Shepherd Center Researchers Testing Memory App for Google Glass and Wearable Technologies
Remembering important tasks or recent interactions with people can be a challenge for anybody. For people recovering from and living with the effects of a brain injury, these everyday tasks can be even more difficult.
That’s why clinicians at Shepherd Pathways, Shepherd Center’s post-acute brain injury rehabilitation program, often teach patients how to use tools and techniques for aiding memory. These tools include common consumer devices such as cell phones and tablets.
Building on these clinical practices, a research and development team at Shepherd Center has recently developed its own memory application (“app”) called EyeRemember, which runs on a wearable device called Google Glass. Researchers have begun testing the app, gathering helpful feedback from patients with brain injury, as well as their caregivers and therapists.
The research team’s three members are part of the Glass Explorer program, and include clinical research scientist John Morris, Ph.D., speech-language pathologist Tracey Wallace, MA, CCC-SLP, and Android developer Scott Bradshaw, BSCS. The project is being funded by a Glass Accessibility Award the team received from Google in 2014.
EyeRemember helps people with memory difficulties keep track of people in their circle – family, friends, therapy team members and possibly others with whom the user interacts on a regular basis. The EyeRemember app works in conjunction with Bluetooth low-energy (BLE) beacons – small transmitters about the size of a car key fob – that must be worn or carried by friends, family, therapists and others in the user’s community. The app uses the Bluetooth capabilities built into Glass to regularly scan for other BLE beacons in the vicinity.

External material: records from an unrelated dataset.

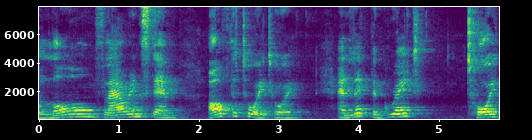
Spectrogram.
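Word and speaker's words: toetoe: grass in new zealand pronounced toy but the proper spelling is t.o.e so toy toy or t.o.e toy toy the toy toy was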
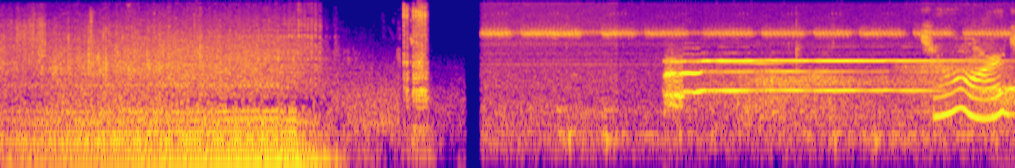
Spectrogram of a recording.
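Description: A car engine runs and dies away over about four seconds, followed by a click. After a moment's dead silence, a steady high electronic whine starts, joined about two seconds later by a held buzzing tone that begins to warble up and down near the end, like a radio being switched on and tuned.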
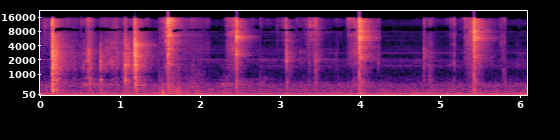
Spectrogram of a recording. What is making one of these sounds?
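Sticky tape is torn and pressed down with soft taps.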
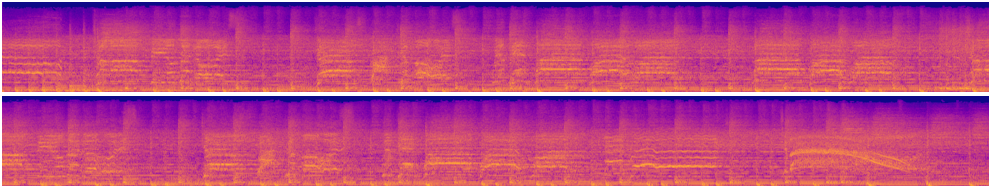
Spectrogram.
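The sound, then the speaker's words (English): A loud live heavy metal song pounds on without a break, with distorted guitars and driving drums, as a crowd of voices shouts and sings along throughout. “They all sang along with this song, and which was? …!”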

The user, or user’s caregiver, must first assign a beacon to individuals in the user’s circle. When the user gives the command for EyeRemember to create a new contact, the app initiates a scan of BLE beacons in the vicinity. When one is detected, it offers the user the opportunity to attach contact information to the beacon by entering a name, relationship information and a photo. After the user creates the contact, he or she can add notes about that person, or possibly things the user wants to tell that person.
The next time the beacon for an individual contact enters the vicinity of the Glass wearer, the beacon will be identified by the EyeRemember app. The contact information “card” for that individual will appear automatically on Glass, showing a photo, name and relationship for the contact. The user can then select that card to view existing notes or add new ones.

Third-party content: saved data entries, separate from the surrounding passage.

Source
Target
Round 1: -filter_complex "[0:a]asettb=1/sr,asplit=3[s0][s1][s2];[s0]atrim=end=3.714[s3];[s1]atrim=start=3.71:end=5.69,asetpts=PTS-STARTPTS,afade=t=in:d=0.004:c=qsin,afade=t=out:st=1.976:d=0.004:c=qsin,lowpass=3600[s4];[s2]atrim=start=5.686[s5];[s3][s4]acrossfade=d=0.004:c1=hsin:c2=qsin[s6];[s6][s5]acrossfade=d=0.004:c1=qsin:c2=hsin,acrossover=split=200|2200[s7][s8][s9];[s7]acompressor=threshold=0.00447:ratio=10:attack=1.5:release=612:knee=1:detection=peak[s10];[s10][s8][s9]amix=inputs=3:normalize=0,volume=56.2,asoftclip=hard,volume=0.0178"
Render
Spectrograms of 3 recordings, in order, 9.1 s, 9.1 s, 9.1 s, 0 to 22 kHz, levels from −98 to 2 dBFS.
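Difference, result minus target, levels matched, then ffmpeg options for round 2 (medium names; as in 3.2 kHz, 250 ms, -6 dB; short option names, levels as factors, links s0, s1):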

“EyeRemember is still in the testing phase. So far, clinicians and patients have been very receptive to the prototype. But, we’re still assessing the app’s effectiveness as a memory aid,” says Wallace, who is leading the clinical evaluation of the app.
Google announced in January 2015 that it was closing the Explorer program and moving the Glass program from the experimental Google X Lab to become its own Google team. At that time, Google promised future versions of Glass. The current version of Glass is still being sold to certified partners – companies in healthcare, manufacturing and other industries whose workers need hands-free access to information – in the Glass at Work program.
“We’re committed to going forward with our research and development efforts on Glass,” Dr. Morris says. “We are beginning to gather important data on app interfaces for wearable displays – whether on Glass or watches or wrist bands – for people with brain injury and their clinicians, especially for memory remediation. And, we think that Glass-like wearable hardware worn on the head is likely to mature rapidly into a robust consumer technology.”
Shepherd Center, located in Atlanta, Georgia, is a private, not-for-profit hospital specializing in medical treatment, research and rehabilitation for people with spinal cord injury, brain injury, multiple sclerosis, spine and chronic pain, and other neuromuscular conditions. Founded in 1975, Shepherd Center is ranked by U.S. News & World Report among the top 10 rehabilitation hospitals in the nation. In its more than four decades, Shepherd Center has grown from a six-bed rehabilitation unit to a world-renowned, 152-bed hospital that treats more than 900 inpatients, 575 day program patients and more than 7,100 outpatients each year.